WHAT IS REQUIRED
Write out every record below exactly as it appears, omitting the pictures.
Top of EXTRACTED RECORDS
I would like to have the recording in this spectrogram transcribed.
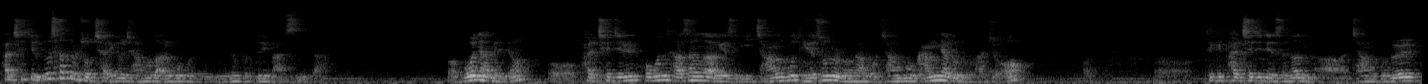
팔체질 의사들조차 이걸 잘못 알고 분- 있는 분들이 많습니다. 어, 뭐냐면요, 어, 팔체질 혹은 사상의학에서 이 장부 대소를 논하고 장부 강약을 논하죠. 어, 어, 특히 팔체질에서는 어, 장부를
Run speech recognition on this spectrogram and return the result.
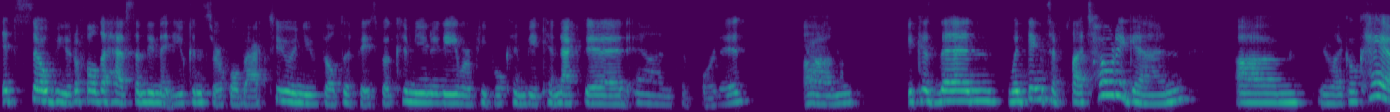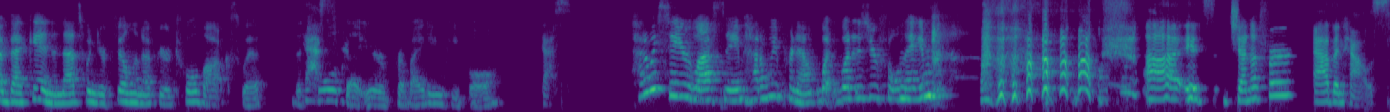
it's so beautiful to have something that you can circle back to and you've built a facebook community where people can be connected and supported um, because then when things have plateaued again um, you're like okay i'm back in and that's when you're filling up your toolbox with the yes. tools that you're providing people yes how do we say your last name how do we pronounce what what is your full name uh, it's jennifer abenhouse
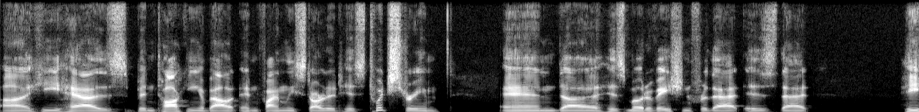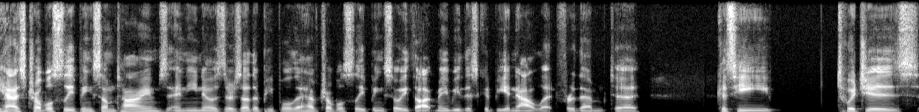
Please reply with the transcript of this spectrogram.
uh he has been talking about and finally started his Twitch stream and uh his motivation for that is that he has trouble sleeping sometimes and he knows there's other people that have trouble sleeping so he thought maybe this could be an outlet for them to cuz he twitches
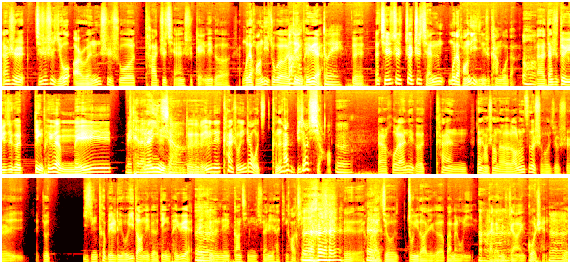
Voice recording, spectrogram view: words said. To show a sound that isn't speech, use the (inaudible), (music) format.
但是其实是有耳闻，是说他之前是给那个《末代皇帝》做过电影啊配乐。对对，那其实这这之前《末代皇帝》已经是看过的，哦，呃，但是对于这个电影配乐没没太大印印象。对对对，因为为那看的时候应该我可能还比较小，嗯但是后来那个看战场上的劳伦斯的时候，就是就已经特别留意到那个电影配乐，哎，嗯觉得那钢琴旋律还挺好听的。(laughs) 对嗯对对，后来就注意到这个坂本龙一，啊。大概就是这样一个过程。嗯。对，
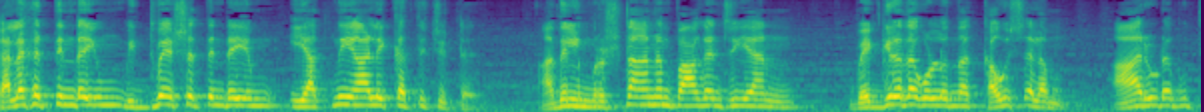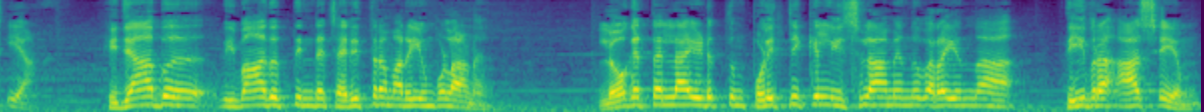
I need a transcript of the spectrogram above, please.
കലഹത്തിന്റെയും വിദ്വേഷത്തിന്റെയും ഈ അഗ്നിയാളി കത്തിച്ചിട്ട് അതിൽ മൃഷ്ടാനം പാകം ചെയ്യാൻ വ്യഗ്രത കൊള്ളുന്ന കൗശലം ആരുടെ ബുദ്ധിയാണ്? ഹിജാബ് വിവാദത്തിന്റെ ചരിത്രം അറിയുമ്പോഴാണ് ലോകത്തെല്ലായിടത്തും പൊളിറ്റിക്കൽ ഇസ്ലാം എന്ന് പറയുന്ന തീവ്ര ആശയം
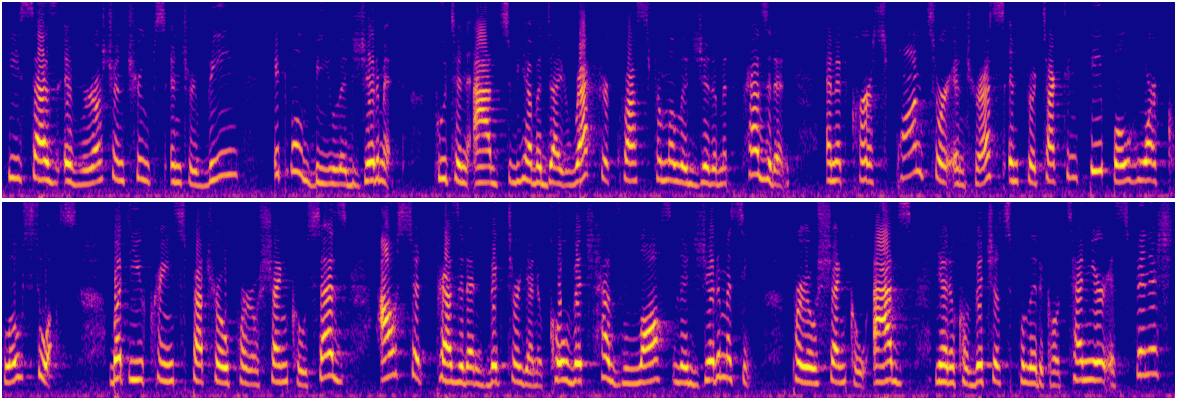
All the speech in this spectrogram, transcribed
he says if Russian troops intervene, it will be legitimate. Putin adds we have a direct request from a legitimate president, and it corresponds to our interests in protecting people who are close to us. But Ukraine's Petro Poroshenko says ousted President Viktor Yanukovych has lost legitimacy. Poroshenko adds Yanukovych's political tenure is finished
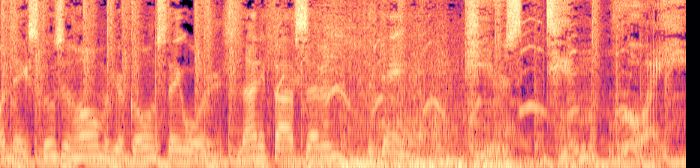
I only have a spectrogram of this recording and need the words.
On the exclusive home of your Golden State Warriors. 95-7, the game. Here's Tim Roye.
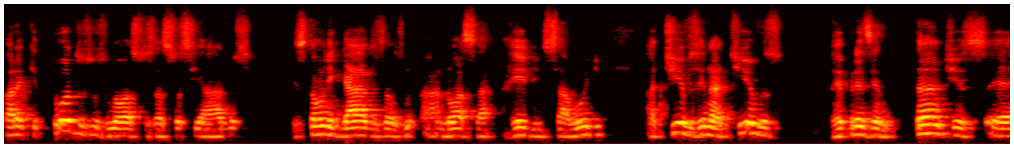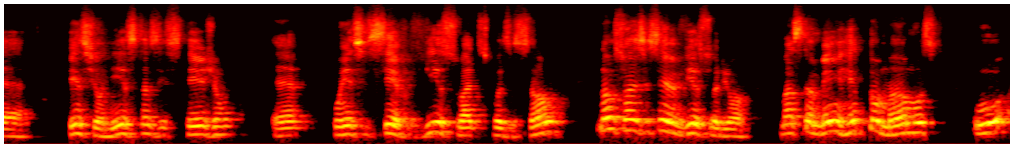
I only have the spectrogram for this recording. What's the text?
para que todos os nossos associados estão ligados à nossa rede de saúde, ativos e inativos, representantes, é, pensionistas, estejam é, com esse serviço à disposição. Não só esse serviço, Orion, mas também retomamos o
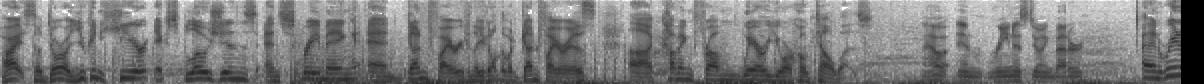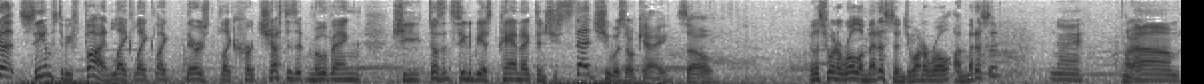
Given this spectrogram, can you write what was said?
All right, so Doro, you can hear explosions and screaming and gunfire, even though you don't know what gunfire is, uh, coming from where your hotel was. how and Rena's doing better. And Rena seems to be fine. Like, like, like, there's like her chest isn't moving. She doesn't seem to be as panicked, and she said she was okay. So, unless you want to roll a medicine, do you want to roll a medicine? Nah. All right. Um,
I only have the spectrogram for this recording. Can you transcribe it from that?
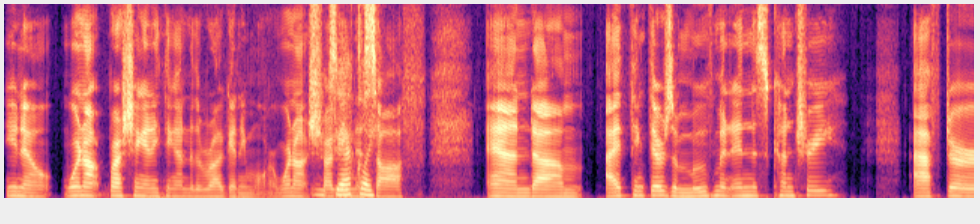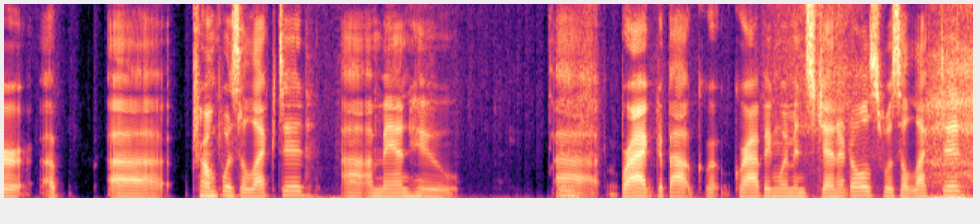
You know, we're not brushing anything under the rug anymore. We're not shrugging Exactly. this off. And um, I think there's a movement in this country after uh uh, Trump was elected, uh, a man who uh, bragged about gr- grabbing women's genitals was elected.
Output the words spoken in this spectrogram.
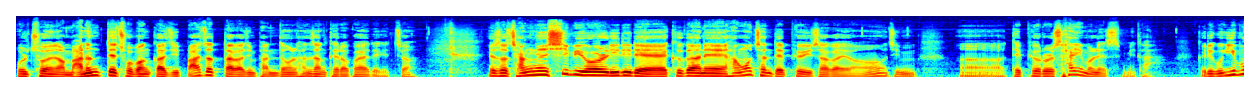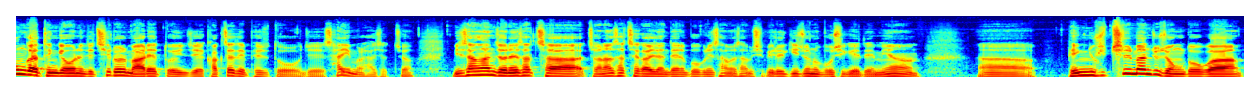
올 초에 만원대 초반까지 빠졌다가 지금 반등을 한 상태라 봐야 되겠죠. 그래서 작년 12월 1일에 그간의 항호찬 대표이사가요, 지금, 어, 대표를 사임을 했습니다. 그리고 이분 같은 경우는 이제 7월 말에 또 이제 각자 대표도 이제 사임을 하셨죠. 미상한 전해사차, 전환사채 관련되는 부분이 3월 31일 기준으로 보시게 되면, 어, 167만 주 정도가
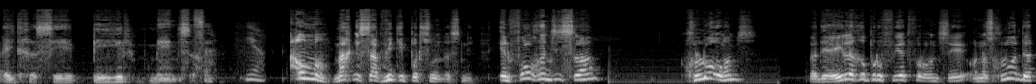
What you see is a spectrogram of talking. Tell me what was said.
Hy het gesê buurmense. Ja. Almal, mag nie saak wie die persoon is nie. En volgens Islam glo ons dat die heilige profeet vir ons sê, en ons glo dit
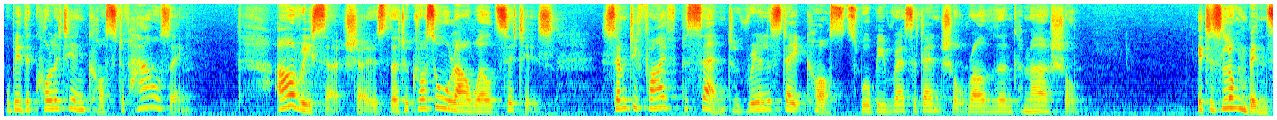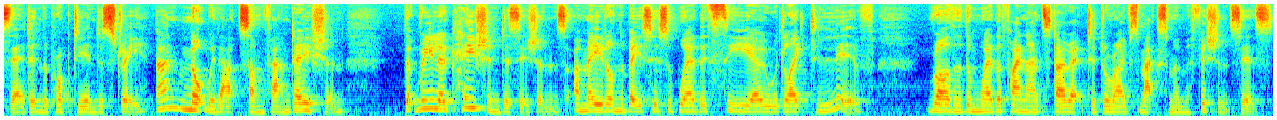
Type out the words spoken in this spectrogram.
will be the quality and cost of housing. Our research shows that across all our world cities, 75% of real estate costs will be residential rather than commercial. It has long been said in the property industry, and not without some foundation, that relocation decisions are made on the basis of where the CEO would like to live rather than where the finance director derives maximum efficiencies.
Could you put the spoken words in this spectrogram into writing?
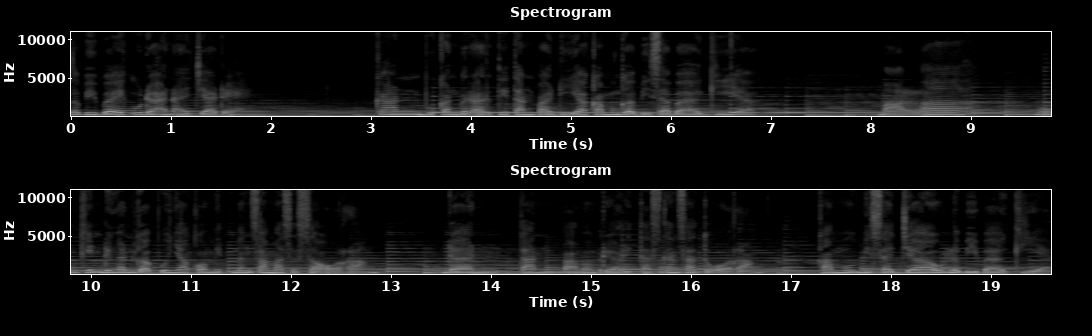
lebih baik udahan aja deh. Kan bukan berarti tanpa dia kamu gak bisa bahagia. Malah, mungkin dengan gak punya komitmen sama seseorang dan tanpa memprioritaskan satu orang, kamu bisa jauh lebih bahagia.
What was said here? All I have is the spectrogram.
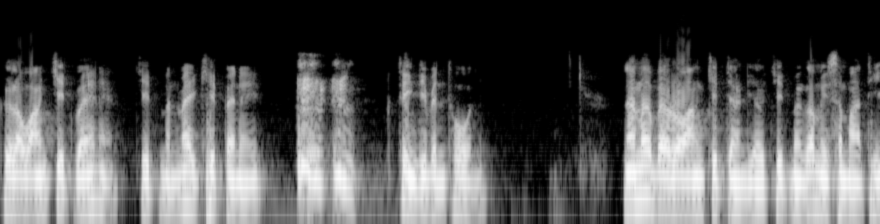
คือระวังจิตไว้เนี่ย จิตมันไม่คิดไปในสิ่งที่เป็นโทษนะเมื่อไประวังจิตอย่างเดียวจิตมันก็มีสมาธิ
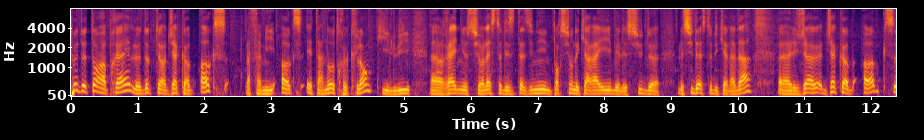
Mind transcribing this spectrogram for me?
Peu de temps après, le docteur Jacob Ox, la famille Ox est un autre clan qui, lui, euh, règne sur l'est des États-Unis, une portion des Caraïbes et le sud, le sud-est du Canada. Euh, Ja- Jacob Ox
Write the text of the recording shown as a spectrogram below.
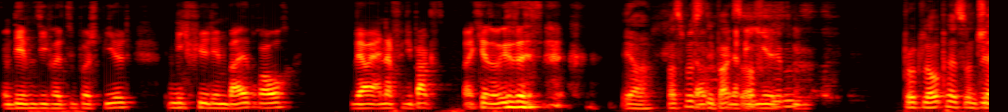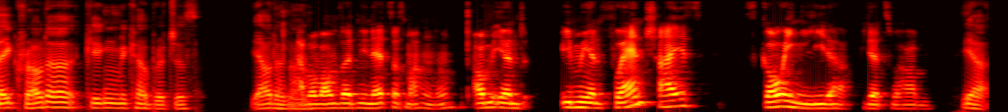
und defensiv halt super spielt, nicht viel den Ball braucht. Wäre einer für die Bugs, weil ich hier so ist es. Ja, was müssen die Bugs aufgeben? Brooke Lopez und Jay Crowder gegen Mika Bridges. Ja oder nein? Aber warum sollten die Nets das machen, ne? Um ihren, um ihren Franchise-Scoring-Leader wieder zu haben. Ja,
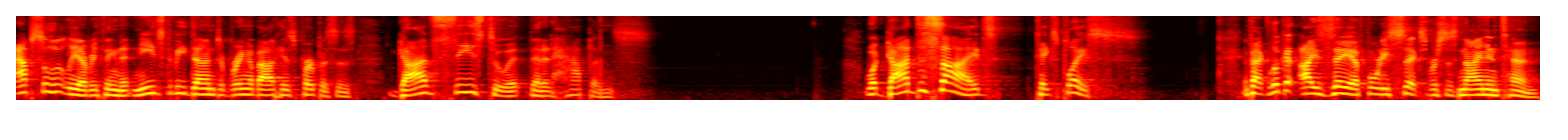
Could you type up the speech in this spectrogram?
absolutely everything that needs to be done to bring about his purposes. God sees to it that it happens. What God decides takes place. In fact, look at Isaiah 46, verses 9 and 10.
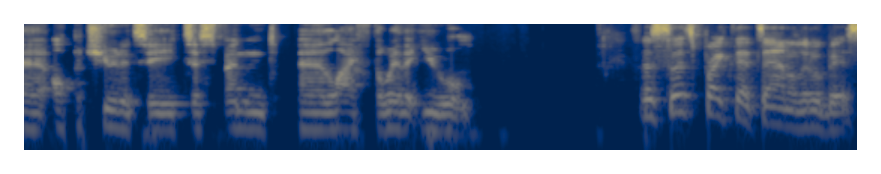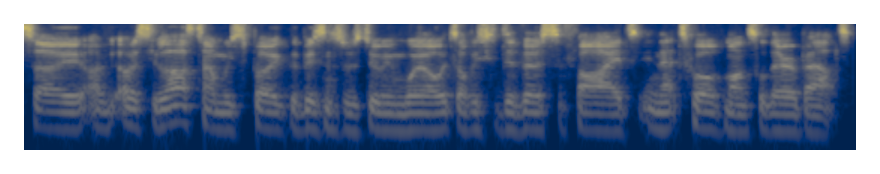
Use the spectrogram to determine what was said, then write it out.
uh, opportunity to spend uh, life the way that you want. Let's let's break that down a little bit. So obviously, last time we spoke, the business was doing well. It's obviously diversified in that twelve months or thereabouts.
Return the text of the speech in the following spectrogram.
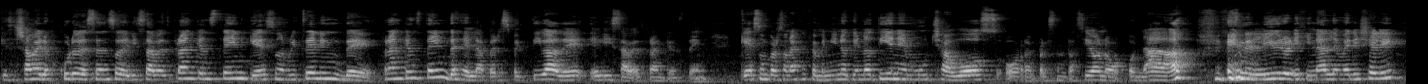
que se llama El oscuro descenso de Elizabeth Frankenstein, que es un retelling de Frankenstein desde la perspectiva de Elizabeth Frankenstein, que es un personaje femenino que no tiene mucha voz o representación o, o nada en el libro original de Mary Shelley.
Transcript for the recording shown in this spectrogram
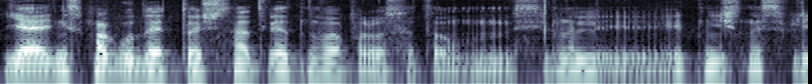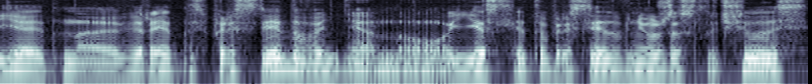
я не смогу дать точный ответ на вопрос о том, сильно ли этничность влияет на вероятность преследования, но если это преследование уже случилось,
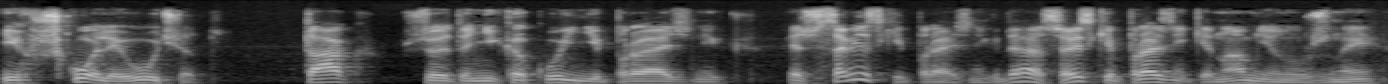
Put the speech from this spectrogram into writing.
Их в школе учат так, что это никакой не праздник. Это же советский праздник, да? Советские праздники нам не нужны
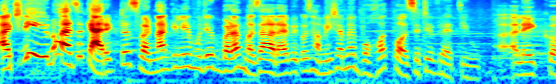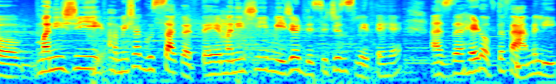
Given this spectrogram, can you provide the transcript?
actually you know as a character Swarna के लिए मुझे बड़ा मज़ा आ रहा है बिकॉज़ हमेशा मैं बहुत पॉजिटिव रहती हूँ लाइक मनीष हमेशा गुस्सा करते हैं मनीष मेजर डिसीजंस लेते हैं as the head of the family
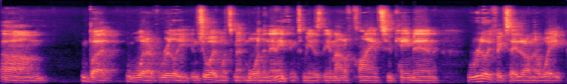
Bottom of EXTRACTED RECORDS
EXERCISE RESPONSE
I would like to have the recording in this spectrogram transcribed.
팔체질 의사들조차 이걸 잘못 알고 분- 있는 분들이 많습니다. 어, 뭐냐면요, 어, 팔체질 혹은 사상의학에서 이 장부 대소를 논하고 장부 강약을 논하죠. 어, 어, 특히 팔체질에서는 어, 장부를
Run speech recognition on this spectrogram and return the result.
it's so beautiful to have something that you can circle back to and you've built a facebook community where people can be connected and supported um, because then when things have plateaued again um, you're like okay i'm back in and that's when you're filling up your toolbox with the yes. tools that you're providing people yes how do we say your last name how do we pronounce what what is your full name uh, it's jennifer abenhouse
Please reply with the transcript of this spectrogram.
uh he has been talking about and finally started his Twitch stream and uh his motivation for that is that he has trouble sleeping sometimes and he knows there's other people that have trouble sleeping so he thought maybe this could be an outlet for them to cuz he twitches
Voice recording, spectrogram view: words said. To show a sound that isn't speech, use the (inaudible), (music) format.
但是其实是有耳闻，是说他之前是给那个《末代皇帝》做过电影啊配乐。对对，那其实这这之前《末代皇帝》已经是看过的，哦，呃，但是对于这个电影配乐没没太大印印象。对对对，因为为那看的时候应该我可能还比较小，嗯但是后来那个看战场上的劳伦斯的时候，就是就已经特别留意到那个电影配乐，哎，嗯觉得那钢琴旋律还挺好听的。(laughs) 对嗯对对，后来就注意到这个坂本龙一，啊。大概就是这样一个过程。嗯。对，
I need a transcript of the spectrogram above, please.
കലഹത്തിന്റെയും വിദ്വേഷത്തിന്റെയും ഈ അഗ്നിയാളി കത്തിച്ചിട്ട് അതിൽ മൃഷ്ടാനം പാകം ചെയ്യാൻ വ്യഗ്രത കൊള്ളുന്ന കൗശലം ആരുടെ ബുദ്ധിയാണ്? ഹിജാബ് വിവാദത്തിന്റെ ചരിത്രം അറിയുമ്പോഴാണ് ലോകത്തെല്ലായിടത്തും പൊളിറ്റിക്കൽ ഇസ്ലാം എന്ന് പറയുന്ന തീവ്ര ആശയം
All the speech in this spectrogram, transcribed
he says if Russian troops intervene, it will be legitimate. Putin adds we have a direct request from a legitimate president, and it corresponds to our interests in protecting people who are close to us. But Ukraine's Petro Poroshenko says ousted President Viktor Yanukovych has lost legitimacy. Poroshenko adds Yanukovych's political tenure is finished
I only have a spectrogram of this recording and need the words.
On the exclusive home of your Golden State Warriors. 95-7, the game. Here's Tim Roye.
I only have the spectrogram for this recording. What's the text?
para que todos os nossos associados estão ligados à nossa rede de saúde, ativos e inativos, representantes, é, pensionistas, estejam é, com esse serviço à disposição. Não só esse serviço, Orion, mas também retomamos o
Given this spectrogram, can you write what was said?
All right, so Doro, you can hear explosions and screaming and gunfire, even though you don't know what gunfire is, uh, coming from where your hotel was. how and Rena's doing better. And Rena seems to be fine. Like, like, like, there's like her chest isn't moving. She doesn't seem to be as panicked, and she said she was okay. So, unless you want to roll a medicine, do you want to roll a medicine? Nah. All right. Um,
I only have the spectrogram for this recording. Can you transcribe it from that?
You know, we're not brushing anything under the rug anymore. We're not shrugging Exactly. this off. And um, I think there's a movement in this country after uh uh, Trump was elected, uh, a man who uh, bragged about gr- grabbing women's genitals was elected.
Output the words spoken in this spectrogram.
올 초에 만원대 초반까지 빠졌다가 지금 반등을 한 상태라 봐야 되겠죠. 그래서 작년 12월 1일에 그간의 항호찬 대표이사가요, 지금, 어, 대표를 사임을 했습니다. 그리고 이분 같은 경우는 이제 7월 말에 또 이제 각자 대표도 이제 사임을 하셨죠. 미상한 전해사차, 전환사채 관련되는 부분이 3월 31일 기준으로 보시게 되면, 어, 167만 주 정도가
What you see is a spectrogram of talking. Tell me what was said.
Hy het gesê buurmense. Ja. Almal, mag nie saak wie die persoon is nie. En volgens Islam glo ons dat die heilige profeet vir ons sê, en ons glo dit
Type out the words spoken in this spectrogram.
will be the quality and cost of housing. Our research shows that across all our world cities, 75% of real estate costs will be residential rather than commercial. It has long been said in the property industry, and not without some foundation, that relocation decisions are made on the basis of where the CEO would like to live rather than where the finance director derives maximum efficiencies.
Could you put the spoken words in this spectrogram into writing?
lebih baik udahan aja deh. Kan bukan berarti tanpa dia kamu gak bisa bahagia. Malah, mungkin dengan gak punya komitmen sama seseorang dan tanpa memprioritaskan satu orang, kamu bisa jauh lebih bahagia.
What was said here? All I have is the spectrogram.
คือระวังจิตไว้เนี่ย จิตมันไม่คิดไปในสิ่งที่เป็นโทษนะเมื่อไประวังจิตอย่างเดียวจิตมันก็มีสมาธิ
Mind transcribing this spectrogram for me?
Peu de temps après, le docteur Jacob Ox, la famille Ox est un autre clan qui, lui, euh, règne sur l'est des États-Unis, une portion des Caraïbes et le sud, le sud-est du Canada. Euh, Ja- Jacob Ox
Write the text of the recording shown as a spectrogram below.
und defensiv halt super spielt, nicht viel den Ball braucht. Wäre einer für die Bugs, weil ich hier so ist es. Ja, was müssen die Bugs aufgeben? Brooke Lopez und Jay Crowder gegen Mika Bridges. Ja oder nein? Aber warum sollten die Nets das machen, ne? Um ihren, um ihren Franchise-Scoring-Leader wieder zu haben. Ja,
Could you type up the speech in this spectrogram?
absolutely everything that needs to be done to bring about his purposes. God sees to it that it happens. What God decides takes place. In fact, look at Isaiah 46, verses 9 and 10.
Use the spectrogram to determine what was said, then write it out.
uh, opportunity to spend uh, life the way that you want. Let's let's break that down a little bit. So obviously, last time we spoke, the business was doing well. It's obviously diversified in that twelve months or thereabouts.
Return the text of the speech in the following spectrogram.
que se llama El oscuro descenso de Elizabeth Frankenstein, que es un retelling de Frankenstein desde la perspectiva de Elizabeth Frankenstein, que es un personaje femenino que no tiene mucha voz o representación o, o nada en el libro original de Mary Shelley.
Transcript for the recording shown in this spectrogram
я не смогу дать точный ответ на вопрос о том, сильно ли этничность влияет на вероятность преследования, но если это преследование уже случилось,
Put the speech from this spectrogram into writing.
Их в школе учат так, что это никакой не праздник. Это же советский праздник, да? Советские праздники нам не нужны
Given this spectrogram, can you provide the transcript?
actually you know as a character Swarna के लिए मुझे बड़ा मज़ा आ रहा है बिकॉज़ हमेशा मैं बहुत पॉजिटिव रहती हूँ लाइक मनीष हमेशा गुस्सा करते हैं मनीष मेजर डिसीजंस लेते हैं as the head of the family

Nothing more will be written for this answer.